5 May 2023
5 CULTURALLY SIGNIFICANT SPECIES THAT LOVE A NET-FREE REEF
‘The green sea turtle, he's like an indicator of the whole system, not only the Reef but even the sea itself. If you see the green sea turtle around in large numbers, you know everything is alright.’ – Chris ‘Bully’ Muriata, Senior Ranger,
The majestic green sea turtle is athat is also sacred to Bully’s people and other Traditional Owners connected with the Great Barrier Reef.
Today, the green sea turtle and other species central to saltwater peoples’ cultures are at risk of extinction due to increasing pressure on the Reef, including climate change, commercial fishing and water quality.
Aboriginal and Torres Strait Islander Peoples have cared for the Reef and the wildlife with Traditional Knowledge and cultural practices for over 60,000 years. There are aroundgroups with authority for Sea Country management on the . However, pressure on the Reef, including commercial gill net fishing, is endangering this precious place and their ability to care for it.
Reef species in First Nations cultures
These animals are deeply engrained in saltwater peoples’ cultures, where everything to do withis interrelated: the people, animals, land, waters, skies and everything within. Their storylines, lore and customs pass on ways to care for the intricate biodiversity of Country and be in harmony with it.
Artist Beau Pennefather Motlop honours five significant species in his artworks, incorporating styles from his Jirrbal (Aboriginal) and Zenadth Kes (Torres Strait Islander) cultures.
“My circular motif patterns are symbolising connection to the oceans and Reef. Line work patterns are representing tide in-tide out, sun up-sun down, seasonal weather changes and connection to the ocean. I left a portion of the animals empty and void of any colour to symbolise the damage done by nets to the Reef and its animals. The artwork is complete in both Aboriginal and Torres Strait (Zenadth Kes) styles.” – Beau Pennefather Motlop
1. Green Sea Turtle
A lumbering giant of the seas, thetravels huge distances to return to old nesting and foraging grounds on the Great Barrier Reef. Its brain, an inbuilt compass, senses the Earth’s magnetic field to navigate through the surrounding wonderland of animals, seagrasses and corals.
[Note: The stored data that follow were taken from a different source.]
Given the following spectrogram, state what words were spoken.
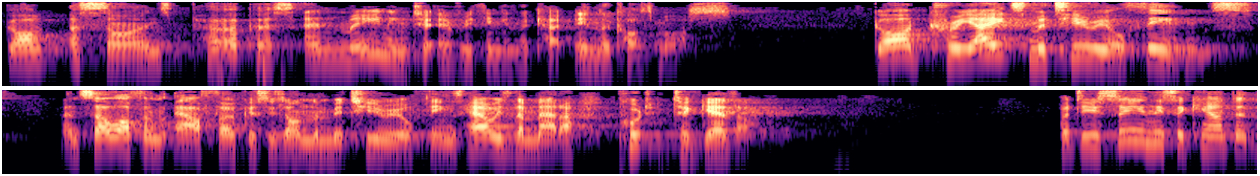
God assigns purpose and meaning to everything in the, in the cosmos. God creates material things, and so often our focus is on the material things. How is the matter put together? But do you see in this account that,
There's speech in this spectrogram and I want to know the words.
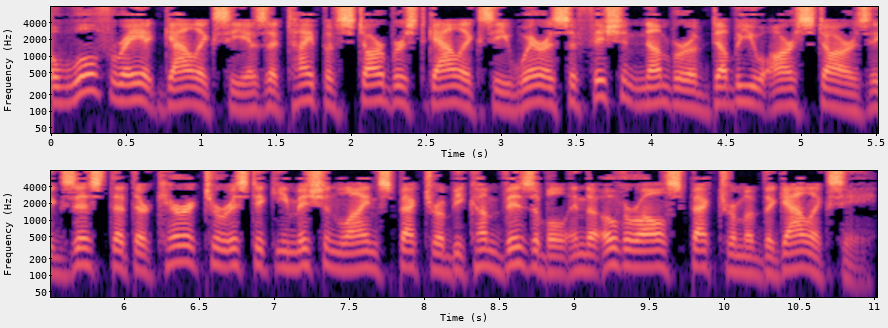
A Wolf-Rayet galaxy is a type of starburst galaxy where a sufficient number of WR stars exist that their characteristic emission line spectra become visible in the overall spectrum of the galaxy.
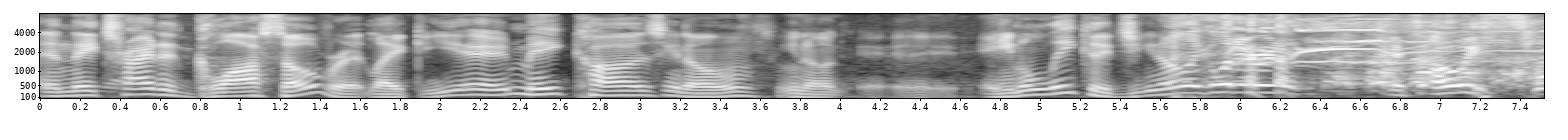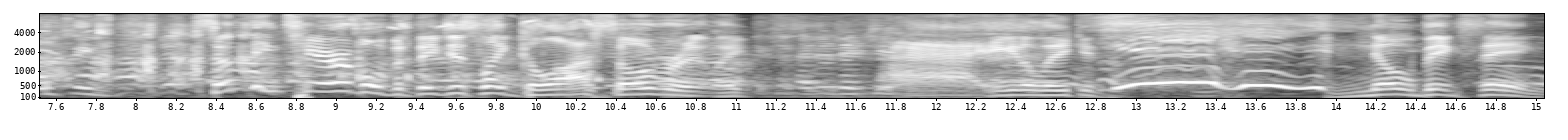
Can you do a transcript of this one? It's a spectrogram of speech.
and they try to gloss over it, like yeah, it may cause you know, you know, uh, anal leakage, you know, like whatever. it is. It's always something, something terrible, but they just like gloss over it, like ah, anal leakage, no big thing.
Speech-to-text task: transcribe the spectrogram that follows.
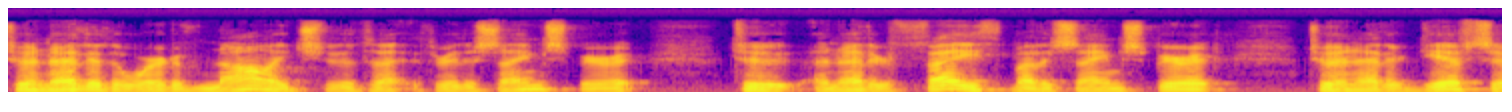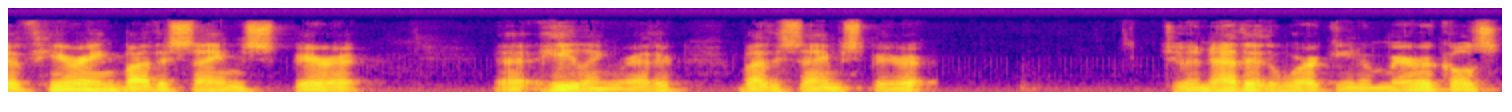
to another the word of knowledge through the, through the same Spirit, to another faith by the same Spirit, to another gifts of hearing by the same Spirit, uh, healing rather, by the same Spirit, to another the working of miracles,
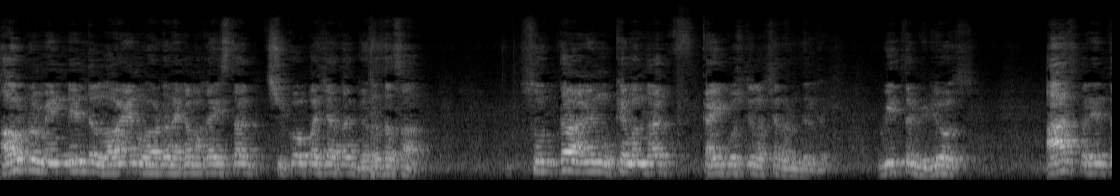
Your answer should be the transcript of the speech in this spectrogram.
How to maintain the law and order हेका म्हाका दिसता शिकोवपाची आतां गरज आसा सुद्धा हांवें मुख्यमंत्र्याक काही गोष्टी लक्षात हाडून दिल्ल्यो विथ व्हिडिओज. आजपर्यंत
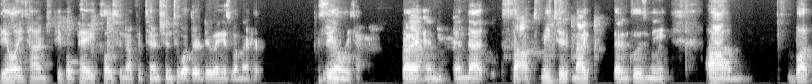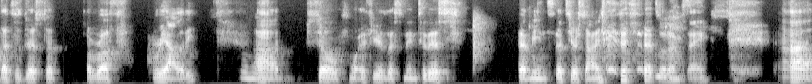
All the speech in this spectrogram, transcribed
the only times people pay close enough attention to what they're doing is when they're hurt. It's yeah. the only time, right? Yeah. And and that sucks. Me too. Mike, that includes me. Um, but that's just a, a rough reality. Mm-hmm. Uh, so if you're listening to this, that means that's your sign. that's, what yes. I'm saying. Uh,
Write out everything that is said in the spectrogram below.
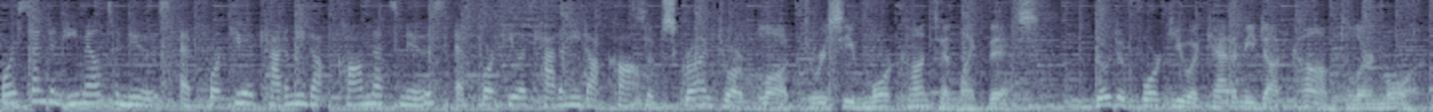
or send an email to news at forkuacademy.com. That's news at forkuacademy.com. Subscribe to our blog to receive more content like this. Go to forkuacademy.com to learn more.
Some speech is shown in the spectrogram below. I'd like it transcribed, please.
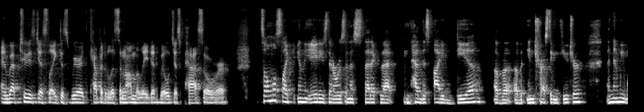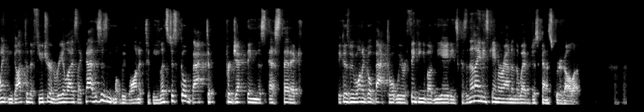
and Web two is just like this weird capitalist anomaly that we'll just pass over it's almost like in the 80s there was an aesthetic that had this idea of, a, of an interesting future. And then we went and got to the future and realized like nah this isn't what we want it to be. Let's just go back to projecting this aesthetic because we want to go back to what we were thinking about in the 80s because the 90s came around and the web just kind of screwed it all up.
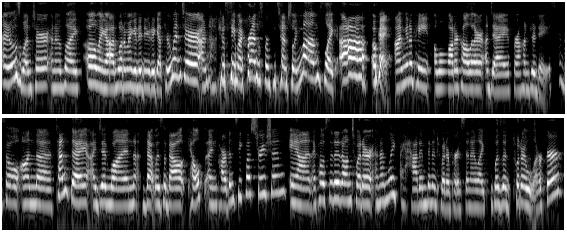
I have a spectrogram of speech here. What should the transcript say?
and it was winter and i was like oh my god what am i going to do to get through winter? I'm not going to see my friends for potentially months like ah. Okay i'm going to paint a watercolor a day for 100 days. And so on the 10th day i did one that was about kelp and carbon sequestration and i posted it on twitter and i'm like i hadn't been a twitter person. I like was a twitter lurker.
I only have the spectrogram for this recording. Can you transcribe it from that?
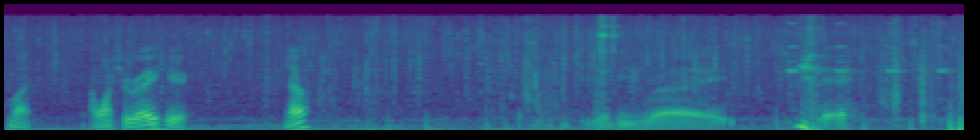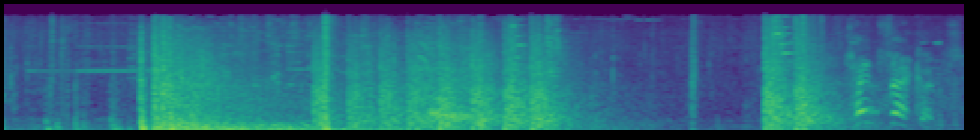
Come on. I want you right here. No? You'll be right there. Seconds.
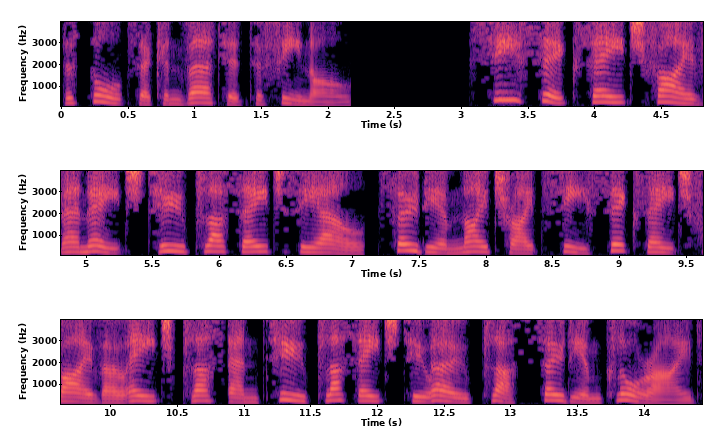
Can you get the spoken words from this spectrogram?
the salts are converted to phenol. C6H5NH2 plus HCl, sodium nitrite C6H5OH plus N2 plus H2O plus sodium chloride,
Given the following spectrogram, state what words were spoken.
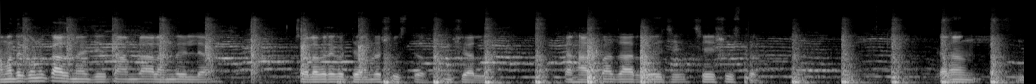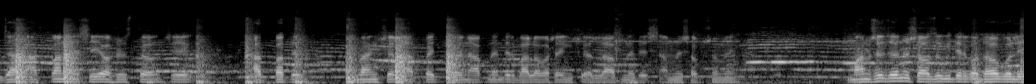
আমাদের কোনো কাজ নাই, যেহেতু আমরা আলহামদুলিল্লাহ চলাফেরা করতে আমরা সুস্থ, ইনশাআল্লাহ। কারণ হাত পা যার রয়েছে, সে সুস্থ। কারণ যার হাত পা নেই, সে অসুস্থ, সে হাত পাতে আমরা ইনশাল্লাহ হাত পাইতে পারি না। আপনাদের ভালোবাসা ইনশাল্লাহ আপনাদের সামনে সবসময়। মানুষের জন্য সহযোগিতার কথাও বলি।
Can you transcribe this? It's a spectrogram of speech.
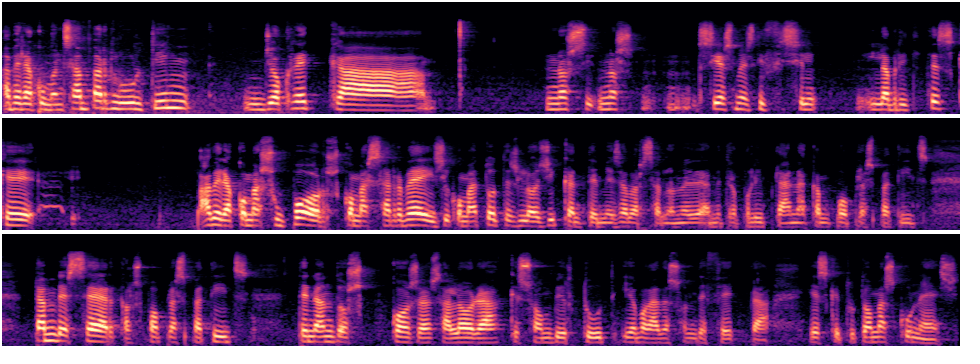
A veure, començant per l'últim, jo crec que no, no, si és més difícil, la veritat és que a veure, com a suports, com a serveis i com a tot és lògic que en té més a Barcelona, a la metropolitana, que en pobles petits. També és cert que els pobles petits tenen dues coses alhora que són virtut i a vegades són defecte, i és que tothom es coneix.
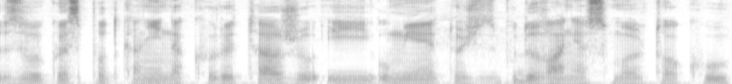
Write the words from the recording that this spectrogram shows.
zwykłe spotkanie na korytarzu i umiejętność zbudowania small talku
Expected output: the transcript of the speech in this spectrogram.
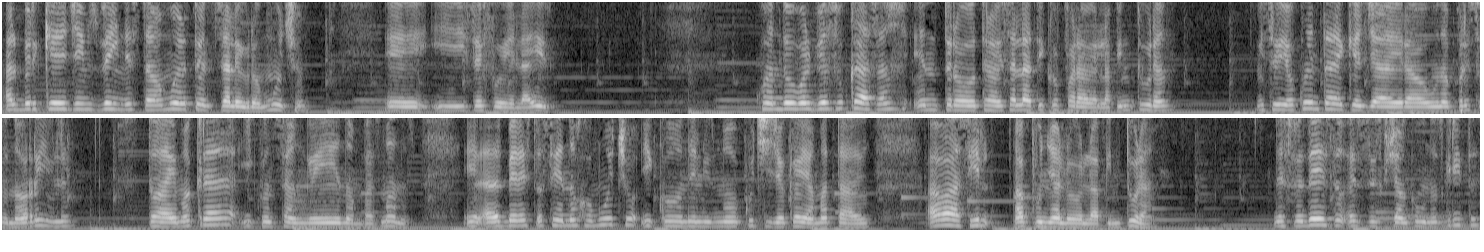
Al ver que James Bain estaba muerto, él se alegró mucho eh, y se fue de la isla. Cuando volvió a su casa, entró otra vez al ático para ver la pintura y se dio cuenta de que ya era una persona horrible, toda demacrada y con sangre en ambas manos. Al ver esto se enojó mucho y con el mismo cuchillo que había matado a Basil apuñaló la pintura. Después de eso, se escuchaban como unos gritos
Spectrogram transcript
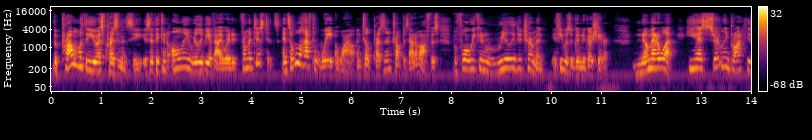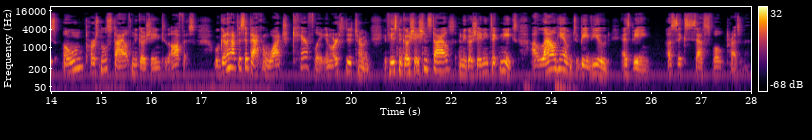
The problem with the US presidency is that they can only really be evaluated from a distance. And so we'll have to wait a while until President Trump is out of office before we can really determine if he was a good negotiator. No matter what, he has certainly brought his own personal style of negotiating to the office. We're going to have to sit back and watch carefully in order to determine if his negotiation styles and negotiating techniques allow him to be viewed as being a successful president.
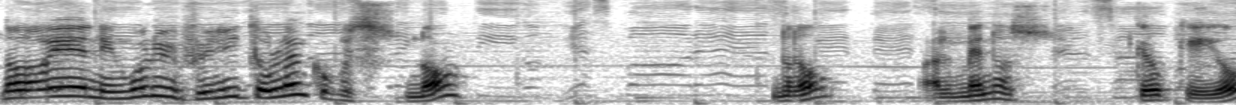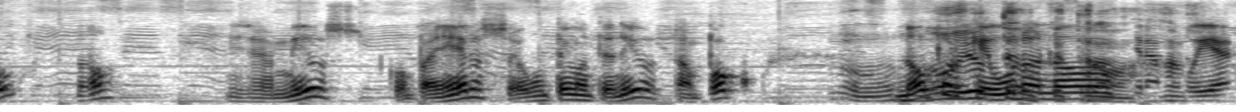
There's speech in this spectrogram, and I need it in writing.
no había ningún infinito blanco. Pues no. No. Al menos creo que yo, no. Mis amigos, compañeros, según tengo entendido, tampoco. No, porque uno no quiera apoyar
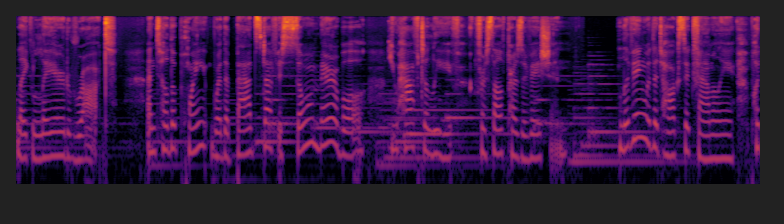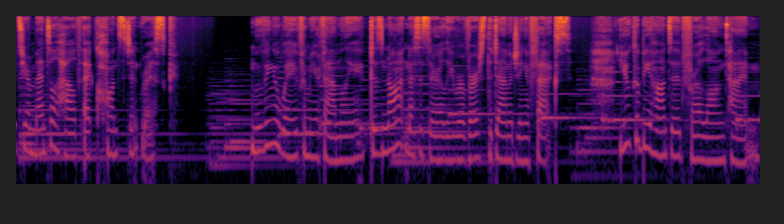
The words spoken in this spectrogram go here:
like layered rot, until the point where the bad stuff is so unbearable, you have to leave for self preservation. Living with a toxic family puts your mental health at constant risk. Moving away from your family does not necessarily reverse the damaging effects. You could be haunted for a long time,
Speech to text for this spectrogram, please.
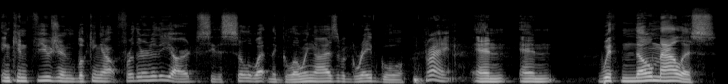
in confusion, looking out further into the yard to see the silhouette and the glowing eyes of a grave ghoul, Right. and and with no malice,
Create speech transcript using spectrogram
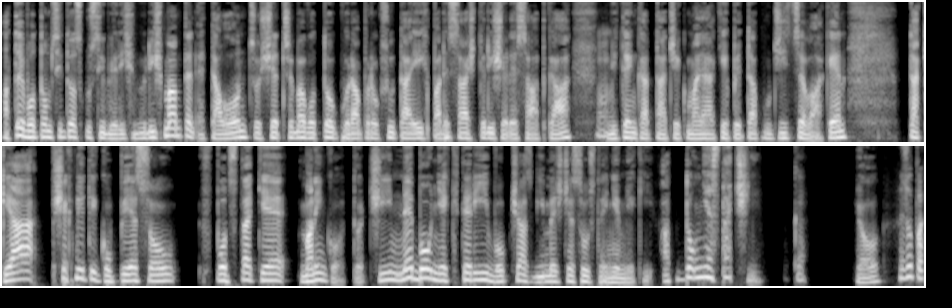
A to je o tom si to zkusit. Když, když mám ten etalon, což je třeba od toho Curaproxu, ta jejich 5460, hmm. kdy ten kartáček má nějaký 5,5 tisíce vláken, tak já všechny ty kopie jsou v podstatě malinko točí, nebo některý občas výjimečně jsou stejně měkký. A to mě stačí. Okay. Jo? Super.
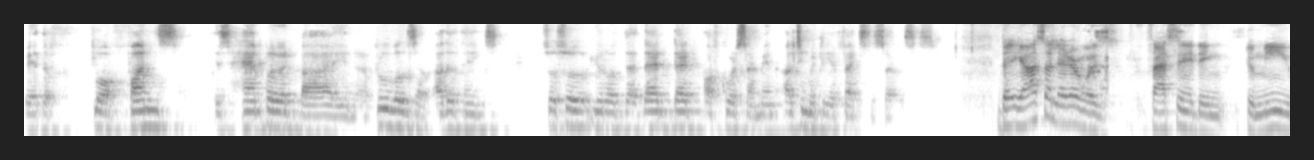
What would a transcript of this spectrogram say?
where the flow of funds is hampered by you know, approvals of other things. So, so you know that that that of course, I mean, ultimately affects the services. The EASA letter was fascinating to me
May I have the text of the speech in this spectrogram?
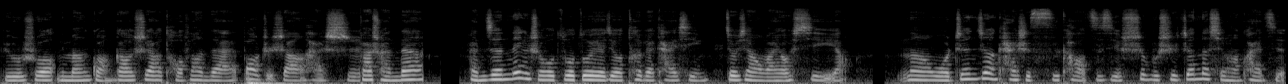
比如说，你们广告是要投放在报纸上，还是发传单？反正那个时候做作业就特别开心，就像玩游戏一样。那我真正开始思考自己是不是真的喜欢会计，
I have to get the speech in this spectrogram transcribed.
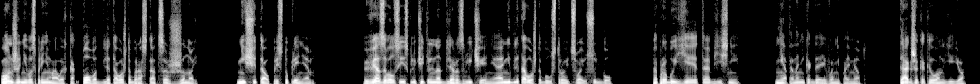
Он же не воспринимал их как повод для того, чтобы расстаться с женой. Не считал преступлением. Ввязывался исключительно для развлечения, а не для того, чтобы устроить свою судьбу. Попробуй ей это объясни. Нет, она никогда его не поймет. Так же, как и он ее.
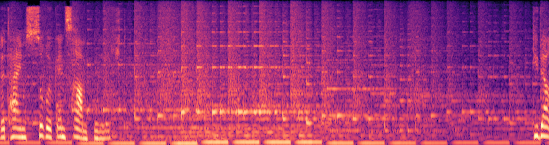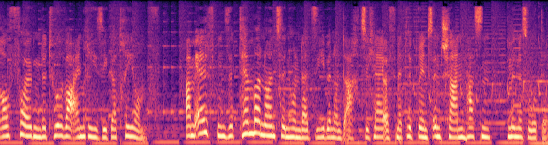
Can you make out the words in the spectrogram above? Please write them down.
the Times zurück ins Rampenlicht. Die darauf folgende Tour war ein riesiger Triumph. Am 11. September 1987 eröffnete Prince in Chanhassen, Minnesota,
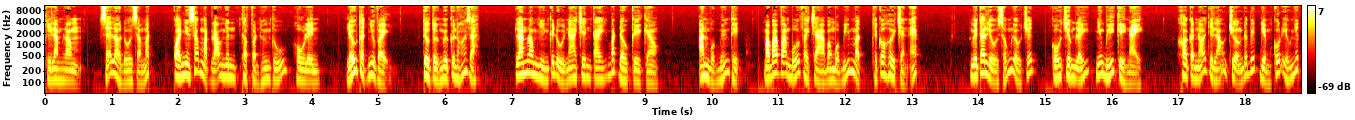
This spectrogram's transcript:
thì Lam Long sẽ lòi đôi ra mất. Quả nhiên sắc mặt lão nhân thập phần hứng thú, hô lên. Nếu thật như vậy, tiểu tử ngươi cứ nói ra. Lam Long nhìn cái đùi na trên tay bắt đầu kỳ kèo. Ăn một miếng thịt mà bác vãn bối phải trả bằng một bí mật thì có hơi chèn ép. Người ta liều sống liều chết, cố chiếm lấy những bí kỳ này. Khỏi cần nói thì lão trưởng đã biết điểm cốt yếu nhất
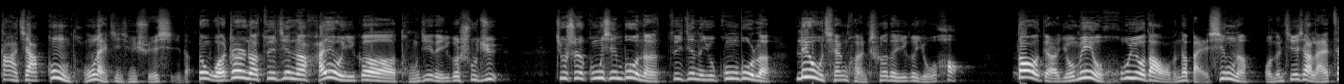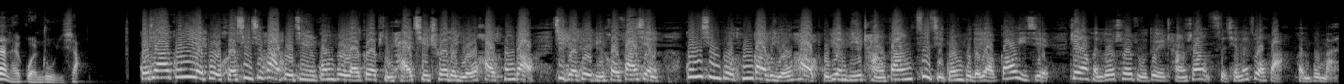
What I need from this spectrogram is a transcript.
大家共同来进行学习的。那我这儿呢，最近呢还有一个统计的一个数据，就是工信部呢最近呢又公布了六千款车的一个油耗，到底有没有忽悠到我们的百姓呢？我们接下来再来关注一下。国家工业部和信息化部近日公布了各品牌汽车的油耗通告。记者对比后发现，工信部通告的油耗普遍比厂方自己公布的要高一些，这让很多车主对厂商此前的做法很不满。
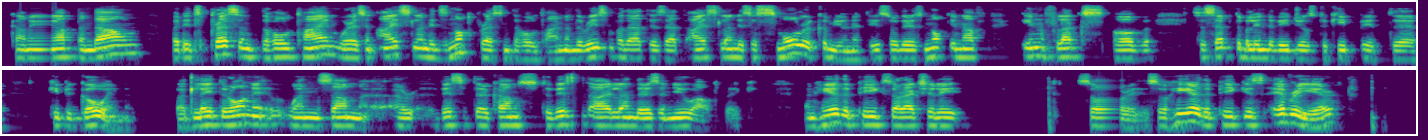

By observing their behaviour, First Nations peoples would know more about the seasons, the landscape and the health of the Reef.
In Bindal language, the name for saltwater turtles is Gungu.
“It's really significant to us because a lot of our Elders have passed their names down like different animals. My Aboriginal name is Gungu, which is the turtle, and I'm very proud of that because it was passed down by the Elders before they passed on.” – Uncle Eddie Smallwood, Bindal Elder and Gudjuda Senior Ranger.
2. Hammerhead shark
Totem animals are a significant part of identity for First Nations peoples and are a key feature in art and ceremonies. Hammerhead sharks have an important place in some First Nations cultures as creator beings, ancestors and totems.
The Zenadth Kes (Torres Strait) eastern reefs form a northern extension of the Great Barrier Reef. Here, Baidam is a mighty creature, representing law and order. Its enhanced vision and sense of smell make it an excellent hunter; however, its unique head shape makes it particularly vulnerable to being caught in commercial gill nets.
First Nations peoples have sustainably managedfor many thousands of years. Because of their importance in culture and spiritual connection, they use careful hunting practices according to strict laws and rules.
Knowledge of seagrass grazing, nesting and breeding locations are passed on only to certain people. This kept people and dugong thriving in harmony since they began existing together.
Gliding stingrays are gentle and social. The Gamatj clan of the Yolnu peoples liken their behaviour to humans. Like people, they take good care of their children and carry spears but only use them in self-defence.
Theis a great hunter. But it’s also a helpful scavenger, helping to clean up anything dead and remaining on the shore. Djiru women would collect the eggs of crocodiles – taking them from the crocodile nests to control their numbers.
“On the full moon, the males sing in the mangrove, the male crocodile sings to the moon. And in the past, we did have people that would go and sing with them.” – Uncle Leonard Andy, Djiru Traditional Owner.
The Great Barrier Reef (GBR) is sacred Sea Country that has been a source of songs, storylines, lore, and customs and is home to totem animals of Aboriginal and Torres Strait Islanders.
For generations, Sea Country has been cared for by Traditional Custodians. WWF-Australia wants to help protect Sea Country from further degradation by removing commercial gill nets from the Reef to protect wildlife, First Nations culture and livelihoods.
A vibrant, healthy Reef is one free of commercial gill net fishing.